● WHAT THE TASK ASKS
Locate "I want to know" in the data below, then output the line it is on and all following lines through the last, word for word. Skip any pictures.

Data entries:
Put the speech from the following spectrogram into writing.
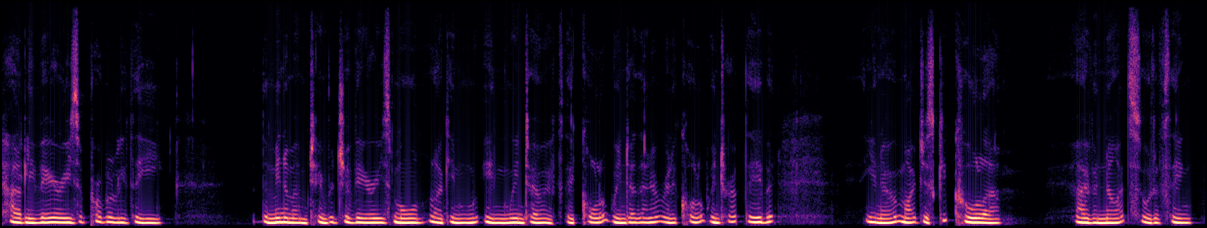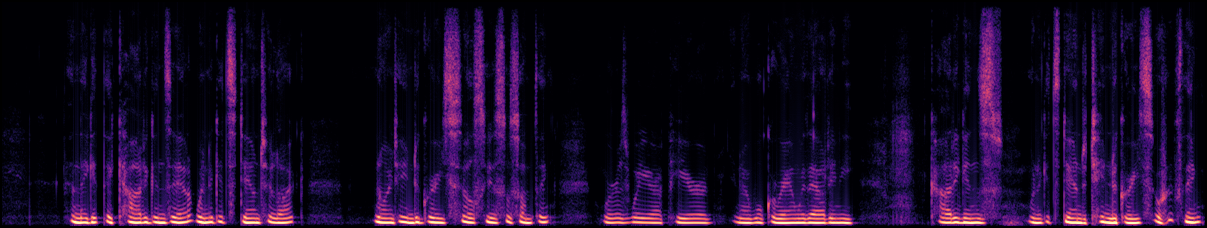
hardly varies. Probably the the minimum temperature varies more. Like in in winter, if they call it winter, they don't really call it winter up there. But you know, it might just get cooler overnight, sort of thing and they get their cardigans out when it gets down to like 19 degrees Celsius or something. Whereas we up here, you know, walk around without any cardigans when it gets down to 10 degrees sort of thing.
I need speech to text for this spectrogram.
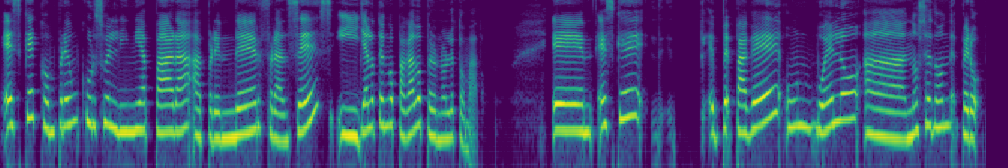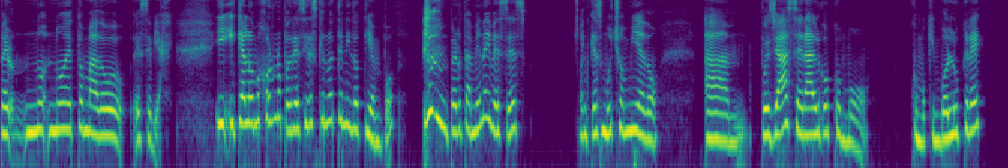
Es que compré un curso en línea para aprender francés y ya lo tengo pagado pero no lo he tomado. Em, es que eh, pagué un vuelo a no sé dónde, pero, pero no, no he tomado ese viaje. Y, que a lo mejor uno podría decir es que no he tenido tiempo, pero también hay veces en que es mucho miedo pues ya hacer algo como como que involucre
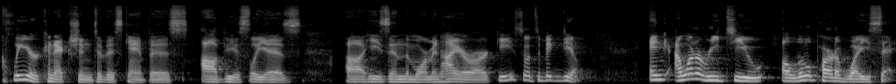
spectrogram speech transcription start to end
clear connection to this campus, obviously, as uh, he's in the Mormon hierarchy. So it's a big deal. And I want to read to you a little part of what he said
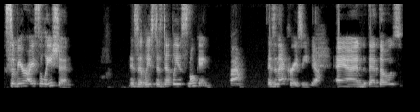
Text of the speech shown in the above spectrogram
severe isolation is at least as deadly as smoking. Wow. Isn't that crazy? Yeah. And that those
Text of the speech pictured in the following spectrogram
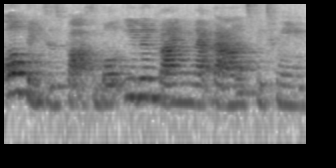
all things is possible, even finding that balance between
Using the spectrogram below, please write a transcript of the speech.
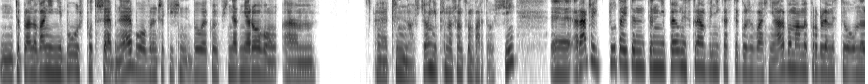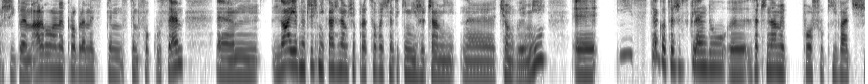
mm, to planowanie nie było już potrzebne, było wręcz jakieś, było jakąś nadmiarową um, E, czynnością, nie przynoszącą wartości. E, raczej tutaj ten, ten niepełny Scrum wynika z tego, że właśnie albo mamy problemy z tym ownershipem, albo mamy problemy z tym, z tym fokusem, no a jednocześnie każe nam się pracować nad takimi rzeczami e, ciągłymi. I z tego też względu zaczynamy poszukiwać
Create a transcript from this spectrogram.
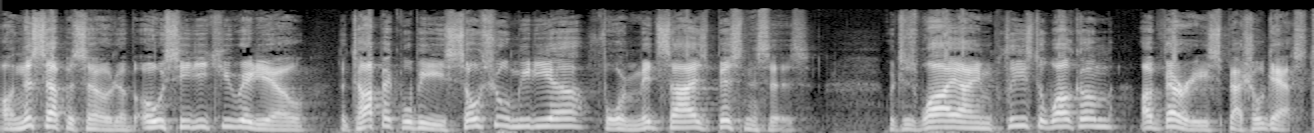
On this episode of OCDQ Radio, the topic will be social media for mid-sized businesses, which is why I am pleased to welcome a very special guest.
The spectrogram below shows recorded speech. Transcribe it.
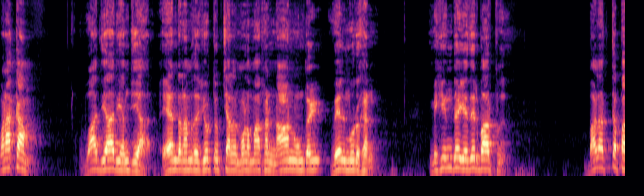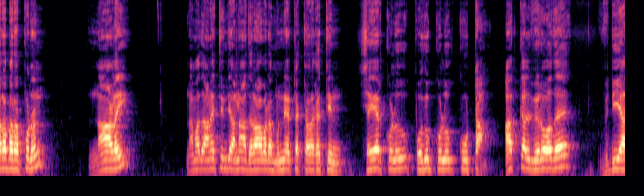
வணக்கம். வாத்தியார் எம்ஜிஆர் என்ற நமது யூடியூப் சேனல் மூலமாக நான் உங்கள் வேல்முருகன். மிகுந்த எதிர்பார்ப்பு பலத்த பரபரப்புடன் நாளை நமது அனைத்திந்திய அண்ணா திராவிட முன்னேற்றக் கழகத்தின் செயற்குழு பொதுக்குழு கூட்டம். மக்கள் விரோத விடியா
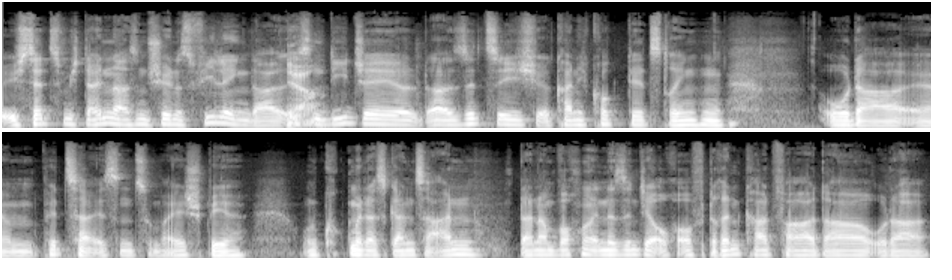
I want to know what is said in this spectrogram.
ich setze mich dahin, da ist ein schönes Feeling, da Ja. ist ein DJ, da sitze ich, kann ich Cocktails trinken oder ähm, Pizza essen zum Beispiel und guck mir das Ganze an. Dann am Wochenende sind ja auch oft Rennkartfahrer da oder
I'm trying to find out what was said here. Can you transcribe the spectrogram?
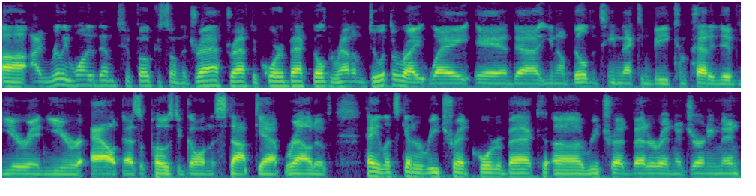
Uh, I really wanted them to focus on the draft, draft a quarterback, build around him, do it the right way, and uh, you know build a team that can be competitive year in year out, as opposed to going the stopgap route of hey, let's get a retread quarterback, uh, retread veteran, a journeyman,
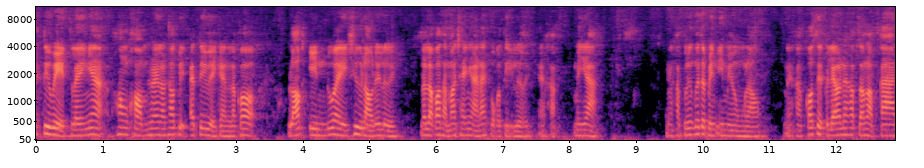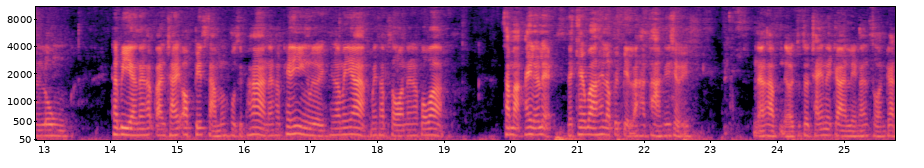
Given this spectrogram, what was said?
Activate อะไรเงี้ยห้องคอมใช่ไหมเราชอบติด Activate กัน แล้วก็ล็อกอินด้วยชื่อเราได้เลย แล้วเราก็สามารถใช้งานได้ปกติเลยนะครับ ไม่ยาก นะครับตัวนี้ก็จะเป็นอีเมลของเรานะครับก็เสร็จไปแล้วนะครับสำหรับการลงทะเบียนนะครับ การใช้ Office 365 นะครับ แค่นี้เองเลยนะครับไม่ยากไม่ซับซ้อนนะครับ เพราะว่าสมัครให้แล้วแหละ แต่แค่ว่าให้เราไปเปลี่ยนรหัสผ่านเฉยๆนะครับ เดี๋ยวจะใช้ในการเรียนการสอนกัน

● OUTPUT
I want to know what is said in this spectrogram.
ich setze mich dahin, da ist ein schönes Feeling, da Ja. ist ein DJ, da sitze ich, kann ich Cocktails trinken oder ähm, Pizza essen zum Beispiel und guck mir das Ganze an. Dann am Wochenende sind ja auch oft Rennkartfahrer da oder
I'm trying to find out what was said here. Can you transcribe the spectrogram?
Uh, I really wanted them to focus on the draft, draft a quarterback, build around him, do it the right way, and uh, you know build a team that can be competitive year in year out, as opposed to going the stopgap route of hey, let's get a retread quarterback, uh, retread veteran, a journeyman,
Given this spectrogram, what was said?
Activate อะไรเงี้ยห้องคอมใช่ไหมเราชอบติด Activate กัน แล้วก็ล็อกอินด้วยชื่อเราได้เลย แล้วเราก็สามารถใช้งานได้ปกติเลยนะครับ ไม่ยาก นะครับตัวนี้ก็จะเป็นอีเมลของเรานะครับก็เสร็จไปแล้วนะครับสำหรับการลงทะเบียนนะครับ การใช้ Office 365 นะครับ แค่นี้เองเลยนะครับไม่ยากไม่ซับซ้อนนะครับ เพราะว่าสมัครให้แล้วแหละ แต่แค่ว่าให้เราไปเปลี่ยนรหัสผ่านเฉยๆนะครับ เดี๋ยวจะใช้ในการเรียนการสอนกัน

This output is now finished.